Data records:

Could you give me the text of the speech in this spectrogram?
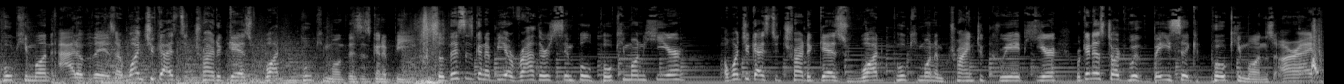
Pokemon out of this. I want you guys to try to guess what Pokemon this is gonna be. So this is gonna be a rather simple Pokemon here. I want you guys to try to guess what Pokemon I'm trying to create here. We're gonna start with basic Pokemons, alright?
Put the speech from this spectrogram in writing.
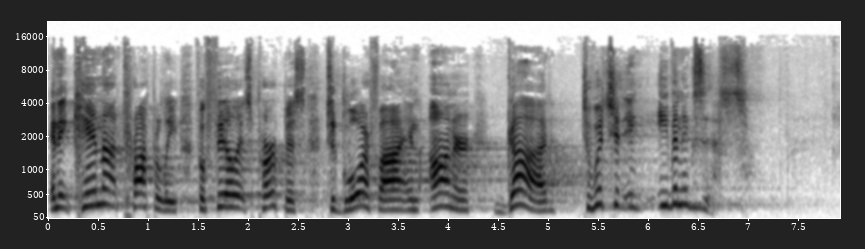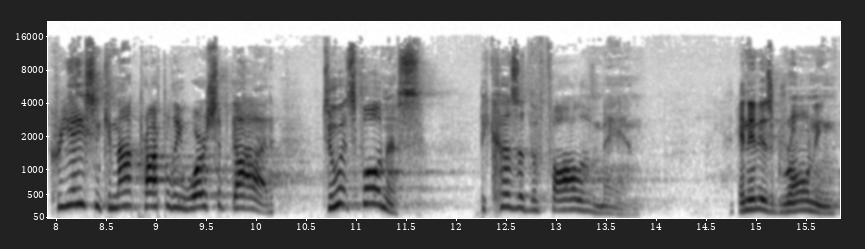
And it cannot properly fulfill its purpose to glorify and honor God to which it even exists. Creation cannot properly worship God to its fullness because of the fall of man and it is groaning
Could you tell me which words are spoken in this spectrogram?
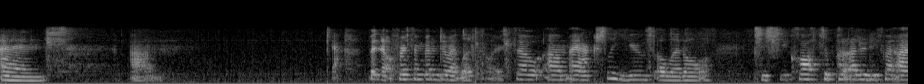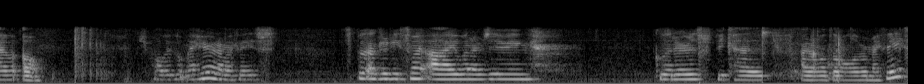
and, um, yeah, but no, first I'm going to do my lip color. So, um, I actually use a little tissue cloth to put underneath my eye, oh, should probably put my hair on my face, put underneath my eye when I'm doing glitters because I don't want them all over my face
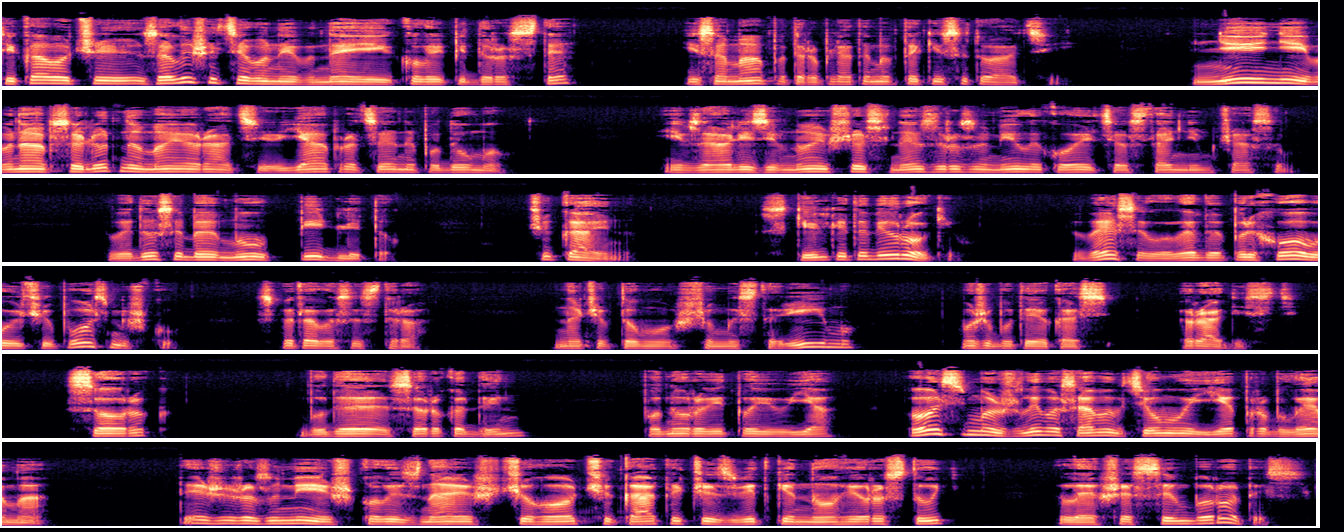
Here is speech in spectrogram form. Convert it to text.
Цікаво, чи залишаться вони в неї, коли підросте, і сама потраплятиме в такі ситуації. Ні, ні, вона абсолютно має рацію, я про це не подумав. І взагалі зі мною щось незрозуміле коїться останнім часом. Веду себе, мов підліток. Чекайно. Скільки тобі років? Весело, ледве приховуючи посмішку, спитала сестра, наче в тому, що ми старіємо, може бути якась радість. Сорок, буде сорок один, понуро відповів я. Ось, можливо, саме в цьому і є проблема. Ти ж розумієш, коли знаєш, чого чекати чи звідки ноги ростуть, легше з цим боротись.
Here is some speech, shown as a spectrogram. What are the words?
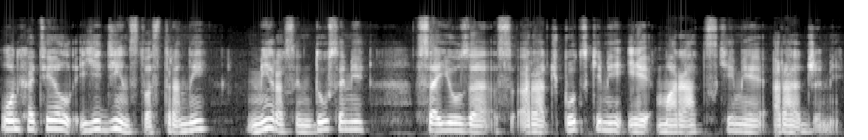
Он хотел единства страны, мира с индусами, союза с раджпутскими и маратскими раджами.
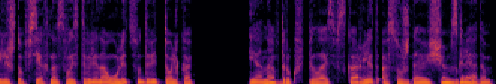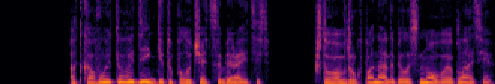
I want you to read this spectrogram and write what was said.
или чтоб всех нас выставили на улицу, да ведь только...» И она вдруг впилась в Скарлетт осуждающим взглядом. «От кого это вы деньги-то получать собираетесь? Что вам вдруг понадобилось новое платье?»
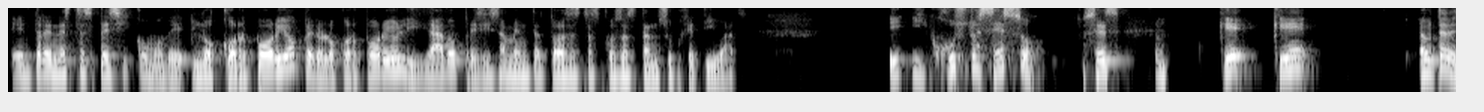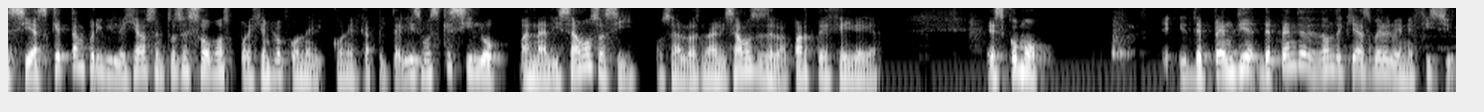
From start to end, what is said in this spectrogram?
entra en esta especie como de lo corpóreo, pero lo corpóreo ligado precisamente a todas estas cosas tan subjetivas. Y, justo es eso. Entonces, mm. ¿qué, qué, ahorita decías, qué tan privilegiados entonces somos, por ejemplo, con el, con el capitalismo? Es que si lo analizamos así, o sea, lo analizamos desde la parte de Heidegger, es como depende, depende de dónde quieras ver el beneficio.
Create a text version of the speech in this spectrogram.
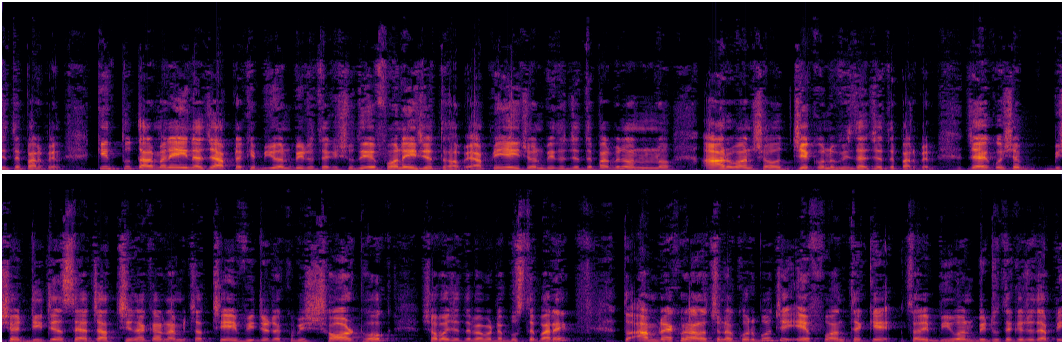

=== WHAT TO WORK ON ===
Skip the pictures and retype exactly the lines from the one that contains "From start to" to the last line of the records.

=== TASK ANSWER ===
From start to end, what is said in this spectrogram?
entra en esta especie como de lo corpóreo, pero lo corpóreo ligado precisamente a todas estas cosas tan subjetivas. Y, justo es eso. Entonces, mm. ¿qué, qué, ahorita decías, qué tan privilegiados entonces somos, por ejemplo, con el, con el capitalismo? Es que si lo analizamos así, o sea, lo analizamos desde la parte de Heidegger, es como depende, depende de dónde quieras ver el beneficio.
Create a text version of the speech in this spectrogram.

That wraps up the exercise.